"It was really hard for me to believe, to be honest with you," McPhee said. "Every month, I was like, 'Boy, is this really happening?' As I've said a number of times, I had my fingers crossed all year hoping it wouldn't turn to dust. And each week, we kept winning. And then we won a round, and then won another round, and then won another round. And I was like, 'This is too good to be true. We might win the Stanley Cup.' And then we didn't. And then you come back down to earth. But it was just an extraordinary year in all of our lives."
Video: George McPhee wins NHL General Manager of the Year
Gallant won the Jack Adams Award as coach of the year after getting fired as coach of the Florida Panthers in 2016-17, after being a finalist for the award with Florida in 2015-16. He brought together players discarded by other teams by keeping an open mind, putting them in positions to succeed and boosting their confidence. Nick Robone, the UNLV assistant who was shot Oct. 1, was visited by Vegas players in the hospital and got to break down video with Gallant and his staff as he recovered, made the announcement.
"I had no plans of being here tonight," Gallant said. "I think our goal when the season started was to compete and battle hard every night, but obviously they did an exceptional job. We went out. We got first-class hockey players. They played hard for us every night, and they won. And that's the reason why I'm standing here tonight."
Karlsson won the Lady Byng Trophy, which recognizes sportsmanship, gentlemanly conduct and a high standard of playing ability, a year after he was training in Sweden wondering if he would be picked in the expansion draft. He scored six goals for the Columbus Blue Jackets in 2016-17. He scored 43 goals for Vegas in 2017-18, third in the NHL, and had 12 penalty minutes, the fewest among the League's top 40 scorers. He led the NHL with a plus-49 rating, the highest since 2009-10.
Video: William Karlsson is awarded the Lady Byng Trophy
"It's very special," Karlsson said. "I mean, just looking back a year ago, who would have thought I would sit here just nominated for an award? But to win it, it's been a crazy year."

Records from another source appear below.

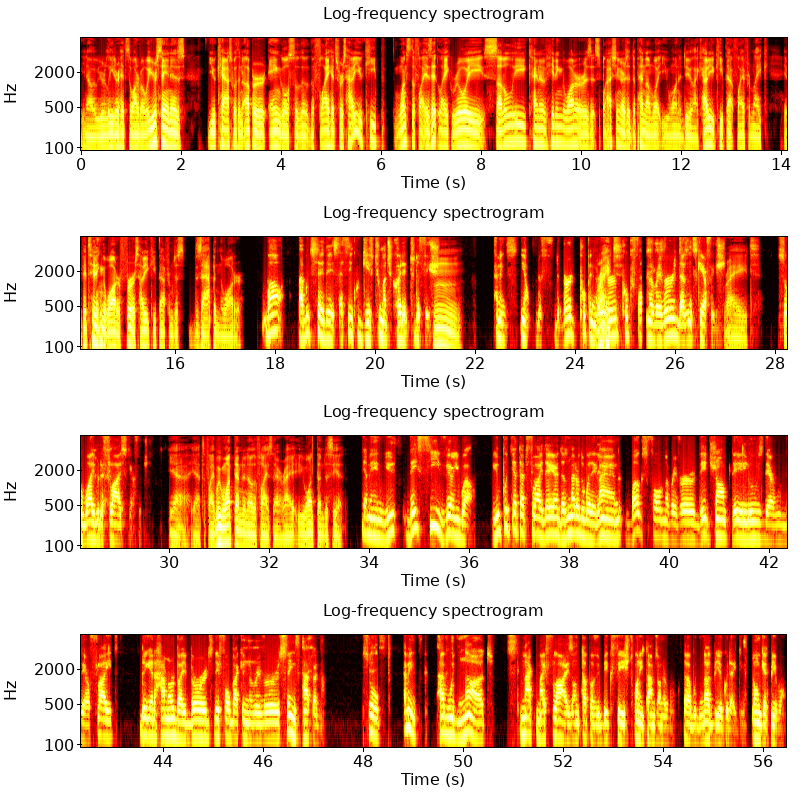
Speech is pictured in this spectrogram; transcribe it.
You know, your leader hits the water. But what you're saying is you cast with an upper angle so the, the fly hits first. How do you keep once the fly is it like really subtly kind of hitting the water or is it splashing or does it depend on what you want to do? Like how do you keep that fly from like if it's hitting the water first, how do you keep that from just zapping the water? Well, I would say this. I think we give too much credit to the fish. Mm. I mean, you know, the, the bird poop in the right. river, poop fall in the river doesn't scare fish. Right. So why would a fly scare fish? Yeah, yeah, it's a fly. We want them to know the fly's there, right? You want them to see it. I mean, you they see very well. You put yet that fly there, doesn't matter the way they land. Bugs fall in the river, they jump, they lose their their flight, they get hammered by birds, they fall back in the river. Things happen. So, I mean, I would not smack my flies on top of a big fish twenty times on a row. That would not be a good idea. Don't get me wrong.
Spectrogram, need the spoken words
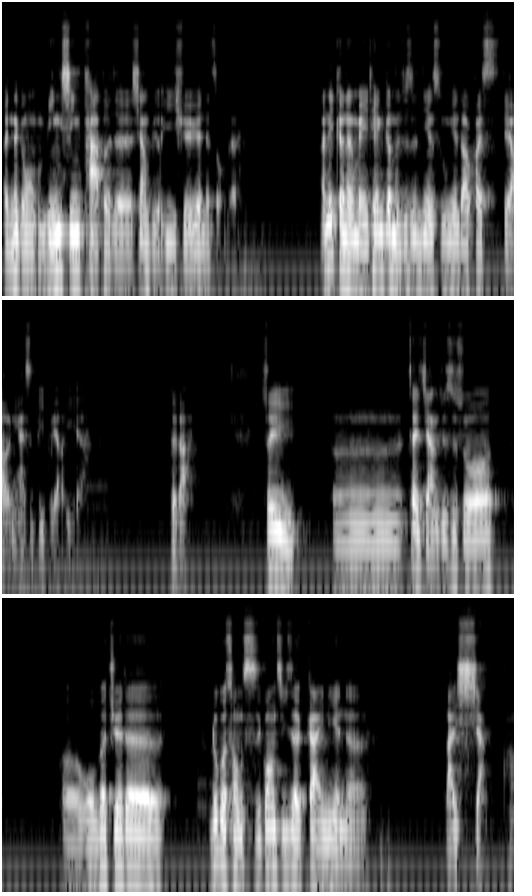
呃那种明星 top 的，像比如医学院那种的，啊，你可能每天根本就是念书念到快死掉了，你还是毕不了业啊，对吧？所以，嗯，再讲就是说，呃，我们觉得如果从时光机这个概念呢来想啊，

Engelland won the Mark Messier Leadership Award, even though he wasn't a captain. The Golden Knights didn't have one, and the lack of hierarchy was one of the reasons for their success. He said several of his teammates could have won the award instead of him. But Engelland had played for Las Vegas of the ECHL in 2003-05 and lived in the city in the offseason, and it was he who took the lead after Oct. 1. He and his wife, Melissa, brought groceries to a firefighters' union hall the next morning. He gave a speech during an emotional pregame ceremony honoring victims, families and first responders at the home opener Oct. 10, telling the crowd, "We are Vegas Strong."

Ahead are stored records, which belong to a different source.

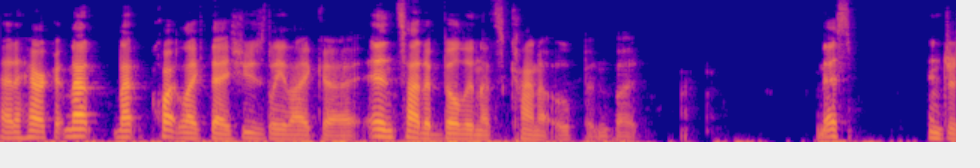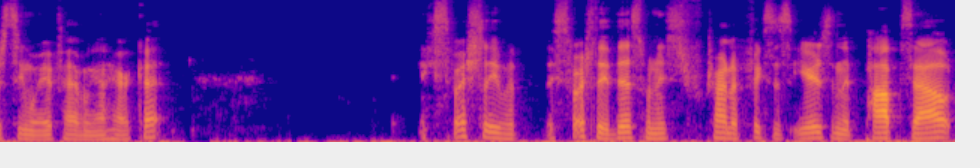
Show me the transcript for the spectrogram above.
had a haircut. Not not quite like that. It's usually like uh, inside a building that's kind of open, but that's interesting way of having a haircut. Especially with especially this when he's trying to fix his ears and it pops out.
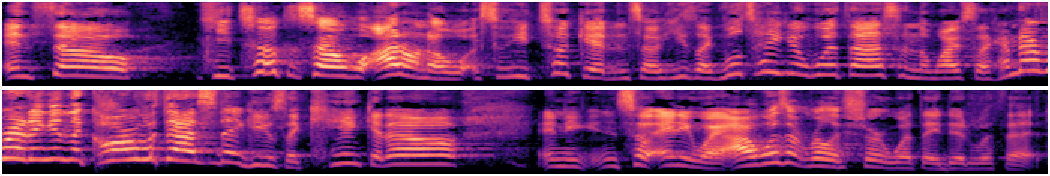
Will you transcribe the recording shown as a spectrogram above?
and so he took, so I don't know, so he took it, and so he's like, we'll take it with us. And the wife's like, I'm not riding in the car with that snake. He was like, can't get out. And, he, and so anyway, I wasn't really sure what they did with it.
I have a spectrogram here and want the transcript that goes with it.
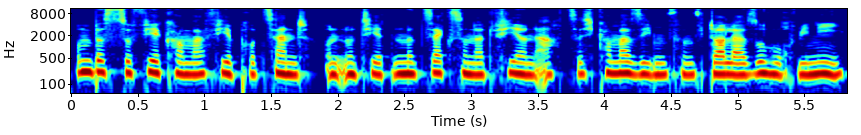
um bis zu 4,4 Prozent und notierten mit 684,75 Dollar so hoch wie nie.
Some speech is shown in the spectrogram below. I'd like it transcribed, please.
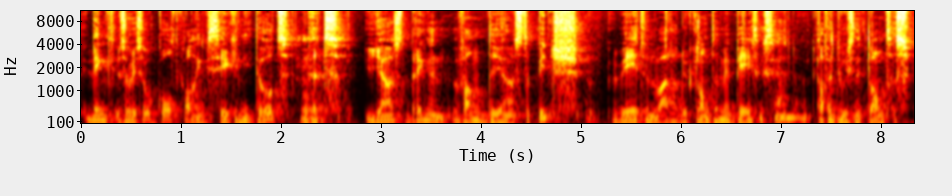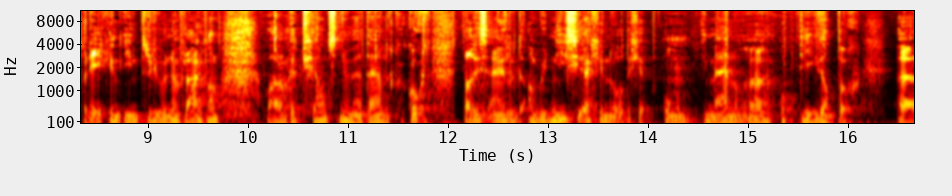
ik denk sowieso cold calling is zeker niet dood. Hmm. Het juist brengen van de juiste pitch, weten waar dat uw klanten mee bezig zijn. Af en toe is een klant spreken, interviewen en vragen van waarom heb je ons nu uiteindelijk gekocht? Dat is eigenlijk de ammunitie dat je nodig hebt om Hmm. in mijn uh, optiek dan toch uh,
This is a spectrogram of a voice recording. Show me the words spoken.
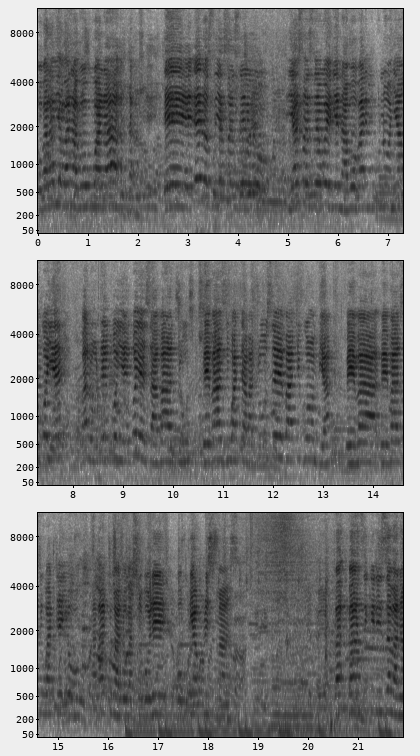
Obalabye abaana b'obuwala? Eh, erosi yasazeewo. Yasazeewo erye nabo. Bali mu kunoonya ngoye balonda engoye engoye z'abantu be baziwadde abatuuze ba kigombya be ba- be baziwaddeyo abantu bano basobole okulya krismas Ba- banzikiriza bano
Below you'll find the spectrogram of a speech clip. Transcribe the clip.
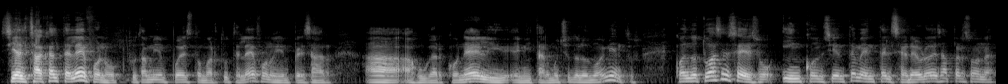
Si él saca el teléfono, tú también puedes tomar tu teléfono y empezar a, a jugar con él y imitar muchos de los movimientos. Cuando tú haces eso, inconscientemente el cerebro de esa persona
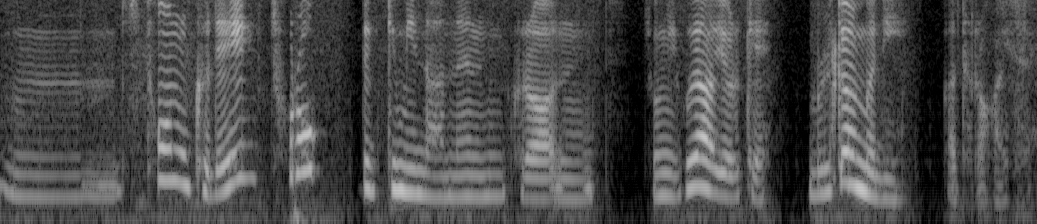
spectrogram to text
음, 스톤 그레이, 초록 느낌이 나는 그런 종이고요. 이렇게 물결 무늬가 들어가 있어요.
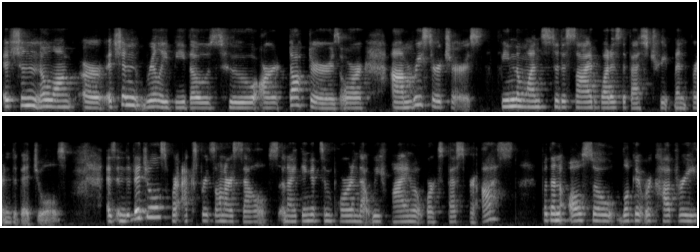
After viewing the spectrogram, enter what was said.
It shouldn't no longer, or it shouldn't really be those who are doctors or um, researchers being the ones to decide what is the best treatment for individuals. As individuals, we're experts on ourselves. And I think it's important that we find what works best for us, but then also look at recovery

"It meant a lot," Engelland said. "Looking back, no matter what I do in my career, that's probably going to be one of the biggest moments of my hockey career, that night."
Engelland and his wife ran a program to honor victims, families and first responders at each home game during the regular season and stayed in contact with them as friends behind the scenes. When the Golden Knights eliminated the Winnipeg Jets with a 2-1 road win in Game 5 of the Western Conference Final on May 20, they chose Engelland to receive the Clarence Campbell Bowl.
Video: Deryk Engelland wins Mark Messier Leadership Award
"What they did in the aftermath of Oct 1, what they've done in so many ways in this community, really made a big difference in this community, I believe, in uplifting the community and trying to help this community heal and persevere," McPhee said. "We're very, very fortunate to have these young men. We're all trying to win championships, but we all know it's a lot more than that."